The present study aims to investigate which psychosocial factors measured before departure are predictive of various aspects of intercultural adjustment among Japanese teenagers enrolled in a foreign exchange student program. A cohort of 188 Japanese high school students, who had been selected to spend 1 year in various countries of the world under the aegis of an international exchange student program, was administered the Maudsley Personality Inventory, the Parental Bonding Instrument, the General Health Questionnaire and the People in Your Life Scale before their departure from Japan. Six months after arrival in the host community, they were again asked to complete the General Health Questionnaire and relevant sections of the People in Your Life Scale. The students showed highly significant and substantial deterioration in all three areas of psychosocial adjustment: They reported more psychiatric symptoms, less availability of social relationships, and less satisfaction with them in their host community than at home.
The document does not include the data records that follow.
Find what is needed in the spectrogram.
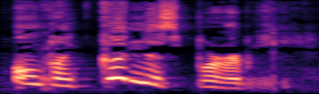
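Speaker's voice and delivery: high-pitched "oh my goodness", dropping on the name; startled storybook cry; alarmed exclamation. A narrator's reading. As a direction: exclaim it with sudden realization. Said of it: "exclaimed Missus Appleberry".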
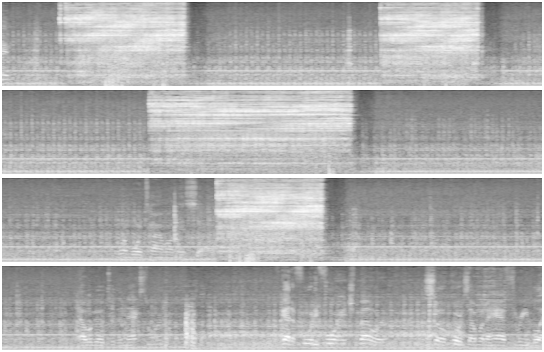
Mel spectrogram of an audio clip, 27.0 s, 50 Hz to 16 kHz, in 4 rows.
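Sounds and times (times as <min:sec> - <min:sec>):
blade grinding on grinding wheel: 0:00.0 - 0:27.0
grinder motor humming: 0:00.0 - 0:27.0.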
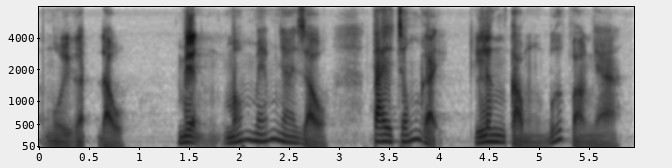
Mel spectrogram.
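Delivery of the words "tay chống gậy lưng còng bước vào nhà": usual speaking voice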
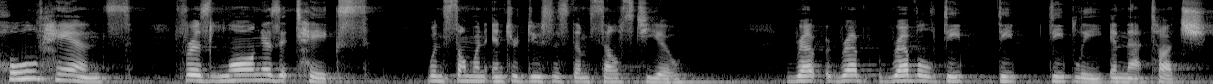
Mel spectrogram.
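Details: Adult woman with stuttering, covert for years before she began speaking openly about it; real, not acted, during a keynote address: stuttering.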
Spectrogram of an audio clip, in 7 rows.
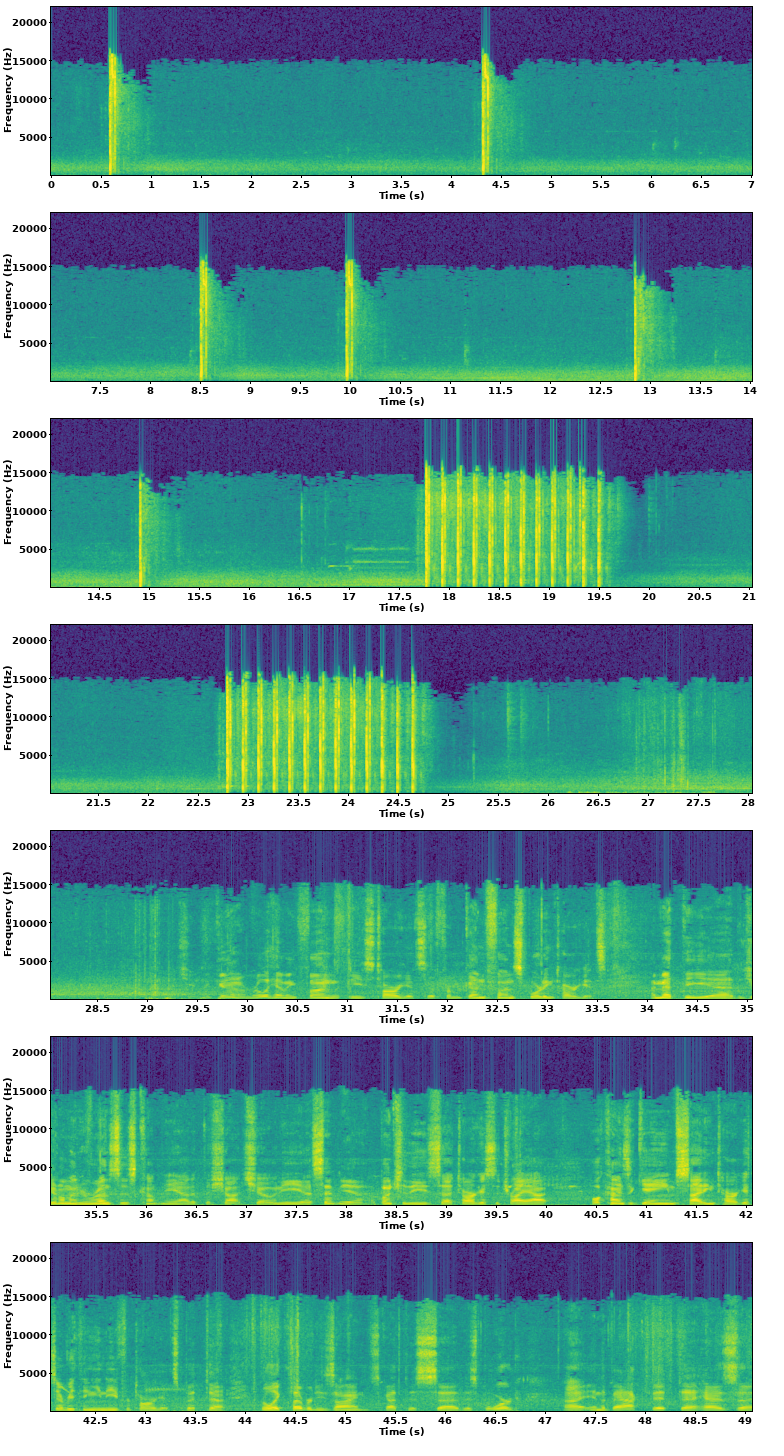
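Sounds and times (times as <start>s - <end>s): air rifle single shots: 0.5s - 1.0s, 4.2s - 4.8s, 8.4s - 9.0s, 9.9s - 10.4s, 12.8s - 13.3s, 14.8s - 15.4s, 17.7s - 19.8s, 22.7s - 24.9s
air rifle full-auto bursts: 17.8s - 19.7s, 22.8s - 24.8s.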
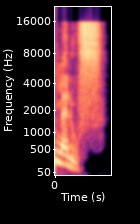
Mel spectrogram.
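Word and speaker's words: Maklouf: personnage qui s'appelle eddy malouf qui s'écrit avec un cas mais apparemment le cas ne se prononcent pas le truc qui me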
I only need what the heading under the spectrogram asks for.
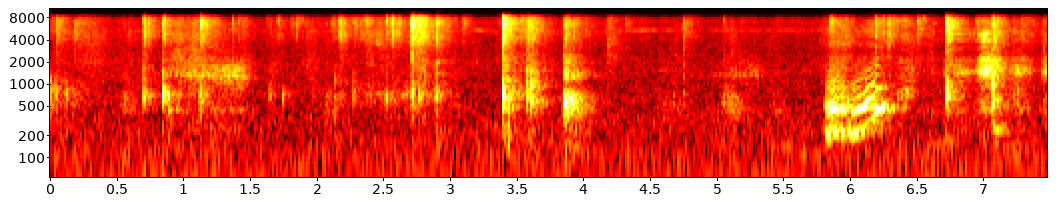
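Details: Fox Terrier puppy indoors in a small room, giving short whimpering yips in scattered bursts, with a louder rising whine near the end, among rustling and handling noises.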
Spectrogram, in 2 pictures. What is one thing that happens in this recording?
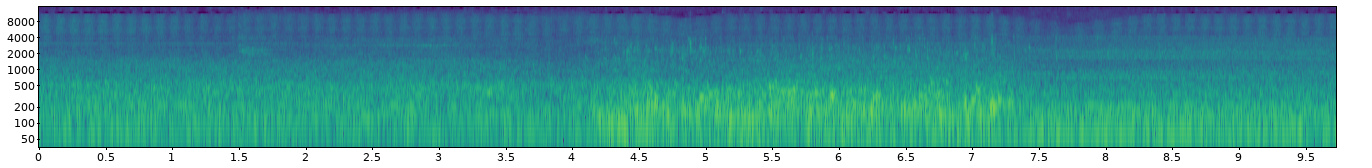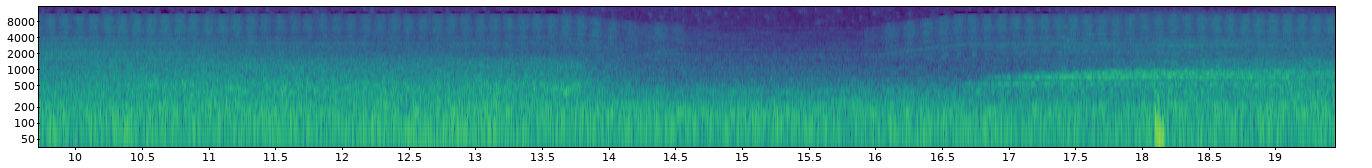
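A small submarine hums steadily as it glides underwater.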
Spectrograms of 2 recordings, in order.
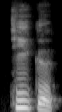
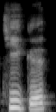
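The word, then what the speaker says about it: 디귿: This time, many learners hear the second syllable closer to da. So, they ask, is digeut sometimes T and sometimes D? Just like bieup, it isn't exactly English T or D. It's the Korean consonant digeut.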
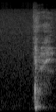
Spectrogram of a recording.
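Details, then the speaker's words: Dog coughing for several days, coming to owner for comfort; a single short, harsh cough in a quiet indoor room. "Donc là, vous entendez mon chien qui tousse, le pauvre. Ça fait plusieurs jours qu'il tousse. Il vient vers moi pour que je le réconforte."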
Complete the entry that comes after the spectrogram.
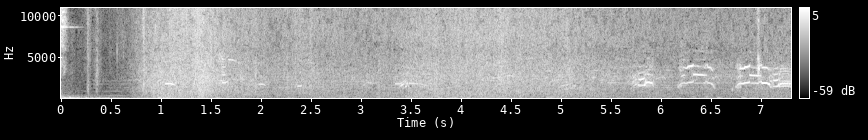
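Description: Seagulls crying in a video game over steady surf and wind, several short high calls near the end, fairly faint against the wash of waves.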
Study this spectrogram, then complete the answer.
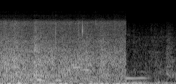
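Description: Heavy rain pours down over a village in Jakhama, Nagaland, a dense steady roar that fills the first second and a bit before abruptly dropping to a softer patter near the end.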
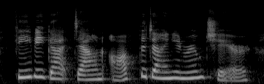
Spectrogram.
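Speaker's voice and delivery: ordinary delivery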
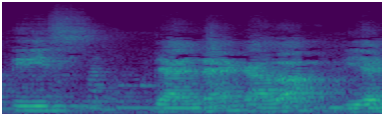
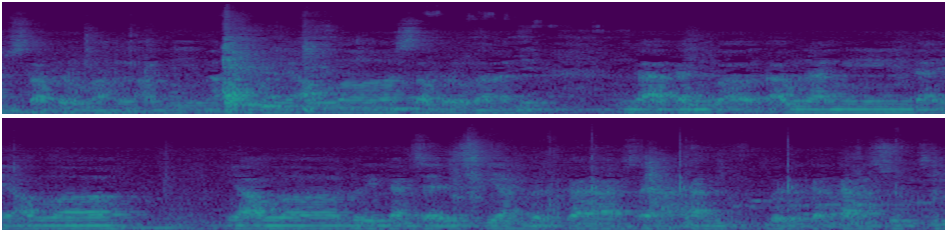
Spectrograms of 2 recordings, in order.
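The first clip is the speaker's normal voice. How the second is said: doa pelan dan lirih memohon ampun; contoh doa lirih; 7 semitones lower, 10 dB quieter than usual. Shown as a demonstration. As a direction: bisikkan istighfar dengan khusyuk. (doa istighfar yang lembut dan pelan)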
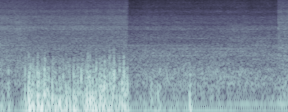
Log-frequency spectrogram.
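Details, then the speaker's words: HVAC outdoor condensing unit on a no-cool call: steady low condenser fan rush with even airflow, no rubbing or bearing noise; fan moving plenty of air, coil not bad. "Plenty of air coming off of it. Pushing plenty out. Coil's not bad."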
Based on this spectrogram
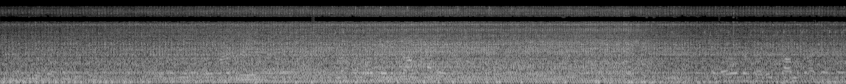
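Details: Motorcycle after replacing the carburettor slide and setting the mixture, petrol mixture screw loosened slightly: small single cylinder putters at a steady, even, smooth idle with no misses; normal idle.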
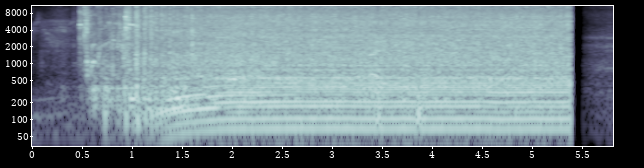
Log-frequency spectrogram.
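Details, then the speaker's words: DeWalt DXP3123 pressure washer, Honda GSV170 engine, after carburetor cleaning, fresh fuel, clean air filter and oil change: catches on first or second pull and runs steady and even; normal start and run. "up all right so got it starting on the first or second pull"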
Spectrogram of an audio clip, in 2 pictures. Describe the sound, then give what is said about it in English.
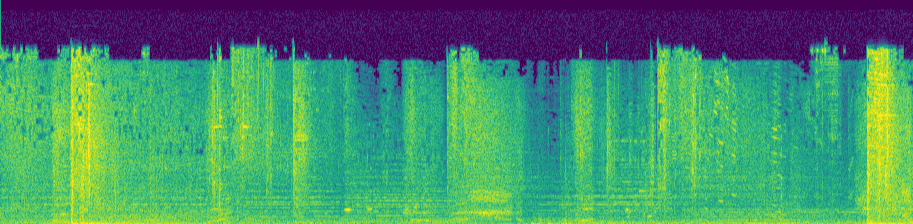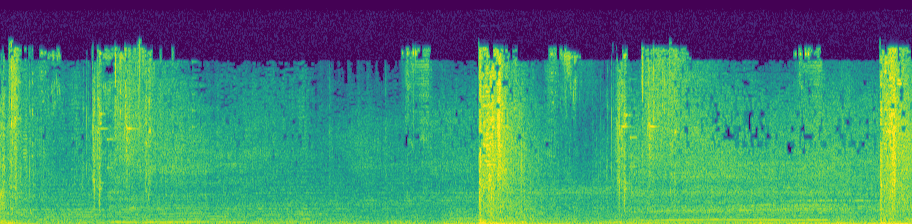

Psychiatric symptoms were best predicted by perceived adequacy of intimate attachments and neuroticism measured before departure, availability of social relationships abroad by availability and adequacy of social relationships and adequacy of attachments at home, and satisfaction with social relationships abroad by satisfaction with attachments at home and by paternal care before age 16. This study thus demonstrates that studying abroad entails deterioration in psychosocial adjustment of the adolescents studied and that different factors are influential in different aspects of adjustment. The importance of a prospective and multifaceted study of intercultural adjustment process is emphasized.
ASJC Scopus subject areas
- Psychiatry and Mental health